Will the ship sink before the economy begins to benefit from all these new technologies?
My answer to this question may surprise you. Although I don’t think my opinion is shared by (m)any policy makers, who seem to believe we can muddle through, I almost hope the ship will sink and, the sooner, the better. My logic is as follows:
If the current policy programme is continued for another 10 years, debt-to-GDP will continue to rise, productivity growth will continue to decline, GDP growth will eventually turn negative, disinflation will turn into outright deflation, and we will have a repeat of the 1930s on our hands.
If, on the other hand, we allow some debt to be destroyed now, it is still possible to come out on the other side in relatively good shape, and we will be in a much better position to take advantage of the digital revolution and the commercialisation of fusion energy, when it eventually happens.
It is no coincidence that policy makers all over the OECD are desperate to get inflation going again. Remember – inflation equals debt destruction. We have had three episode of significant debt destruction in the last century - the Great Depression of the 1930s, 1966-81 and, most recently,the Global Financial Crisis.

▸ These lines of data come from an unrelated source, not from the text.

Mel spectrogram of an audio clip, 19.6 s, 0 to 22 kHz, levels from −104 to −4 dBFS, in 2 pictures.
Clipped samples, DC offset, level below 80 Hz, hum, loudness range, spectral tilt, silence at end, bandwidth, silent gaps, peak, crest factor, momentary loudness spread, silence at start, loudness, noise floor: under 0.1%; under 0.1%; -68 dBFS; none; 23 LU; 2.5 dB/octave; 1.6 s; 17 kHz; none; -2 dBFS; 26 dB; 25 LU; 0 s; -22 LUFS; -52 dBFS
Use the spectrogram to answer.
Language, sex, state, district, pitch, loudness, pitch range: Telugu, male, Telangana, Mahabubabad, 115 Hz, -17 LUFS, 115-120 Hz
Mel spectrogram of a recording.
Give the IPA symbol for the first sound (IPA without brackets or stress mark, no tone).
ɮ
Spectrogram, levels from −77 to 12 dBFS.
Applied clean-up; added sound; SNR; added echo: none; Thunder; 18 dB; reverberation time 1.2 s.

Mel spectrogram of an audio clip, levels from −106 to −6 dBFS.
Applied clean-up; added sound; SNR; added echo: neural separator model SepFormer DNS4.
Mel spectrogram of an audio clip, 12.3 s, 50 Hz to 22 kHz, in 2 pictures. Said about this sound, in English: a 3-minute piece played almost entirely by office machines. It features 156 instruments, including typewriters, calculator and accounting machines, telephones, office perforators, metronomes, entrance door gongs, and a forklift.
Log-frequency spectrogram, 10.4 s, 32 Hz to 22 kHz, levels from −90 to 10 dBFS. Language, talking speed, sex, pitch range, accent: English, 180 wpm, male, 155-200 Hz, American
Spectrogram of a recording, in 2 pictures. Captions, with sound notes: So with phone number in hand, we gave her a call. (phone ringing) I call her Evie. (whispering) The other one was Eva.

Without question, the one that did the least damage to the overall economy was the middle one and, in that context, I note that it was the only one of the three that was driven by high inflation. The culprit in the other two was a massive rise in defaults.

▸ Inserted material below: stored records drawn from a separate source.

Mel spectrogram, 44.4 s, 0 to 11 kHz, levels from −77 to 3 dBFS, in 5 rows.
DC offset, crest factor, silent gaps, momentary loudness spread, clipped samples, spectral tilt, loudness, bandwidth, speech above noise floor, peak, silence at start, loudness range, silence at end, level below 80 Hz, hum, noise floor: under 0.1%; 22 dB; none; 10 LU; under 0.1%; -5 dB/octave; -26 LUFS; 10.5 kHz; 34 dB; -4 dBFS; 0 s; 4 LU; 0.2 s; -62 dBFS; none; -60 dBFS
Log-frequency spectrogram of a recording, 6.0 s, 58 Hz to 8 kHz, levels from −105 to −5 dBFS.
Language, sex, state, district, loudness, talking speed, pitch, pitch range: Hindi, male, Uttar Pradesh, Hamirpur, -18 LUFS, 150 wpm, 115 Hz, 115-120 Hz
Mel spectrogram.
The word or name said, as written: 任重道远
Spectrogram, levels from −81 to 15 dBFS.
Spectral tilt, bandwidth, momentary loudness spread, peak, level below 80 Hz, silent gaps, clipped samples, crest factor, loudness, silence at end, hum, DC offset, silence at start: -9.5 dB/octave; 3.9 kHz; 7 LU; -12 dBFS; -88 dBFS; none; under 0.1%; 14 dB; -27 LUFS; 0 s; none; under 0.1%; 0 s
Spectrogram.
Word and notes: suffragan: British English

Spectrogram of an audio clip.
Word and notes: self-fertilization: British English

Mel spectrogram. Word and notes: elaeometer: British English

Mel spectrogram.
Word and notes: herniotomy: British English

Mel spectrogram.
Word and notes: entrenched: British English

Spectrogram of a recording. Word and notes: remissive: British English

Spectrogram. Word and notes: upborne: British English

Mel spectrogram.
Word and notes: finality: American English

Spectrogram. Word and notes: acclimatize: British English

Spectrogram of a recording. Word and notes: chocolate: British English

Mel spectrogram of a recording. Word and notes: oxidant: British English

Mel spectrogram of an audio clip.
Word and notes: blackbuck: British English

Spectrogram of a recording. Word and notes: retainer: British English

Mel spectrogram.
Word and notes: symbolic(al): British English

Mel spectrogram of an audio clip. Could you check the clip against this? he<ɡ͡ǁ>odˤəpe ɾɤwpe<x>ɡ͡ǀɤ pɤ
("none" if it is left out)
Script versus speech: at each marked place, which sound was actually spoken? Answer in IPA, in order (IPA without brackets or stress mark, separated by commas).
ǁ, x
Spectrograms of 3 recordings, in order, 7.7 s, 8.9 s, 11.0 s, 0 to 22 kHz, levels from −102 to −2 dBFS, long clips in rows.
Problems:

It is still too early to say whether the next episode of debt destruction should be spelled D-E-F-A-U-L-T or I-N-F-L-A-T-I-O-N, but I can assure you that governments prefer the latter of the two.
This has led me to conclude that, five years from now, I don’t expect interest rates to be any higher than they are today, and they could quite possibly be modestly lower.
I don’t expect productivity to suddenly explode and, without some debt destruction (one way or the other), it may never take off. I should also point out that, even at the best of times, productivity has never grown by more than about 2.5% per annum, so don’t expect any miracles. The first stage of the digital revolution – the introduction of the internet in the mid-1990s – certainly boosted productivity growth but never to more than 2.2-2.3% per annum. If you want GDP to grow like it did in the good old days, we need a lot more than that to compensate for the anticipated decline in the workforce.
Niels C. Jensen
1 October 2018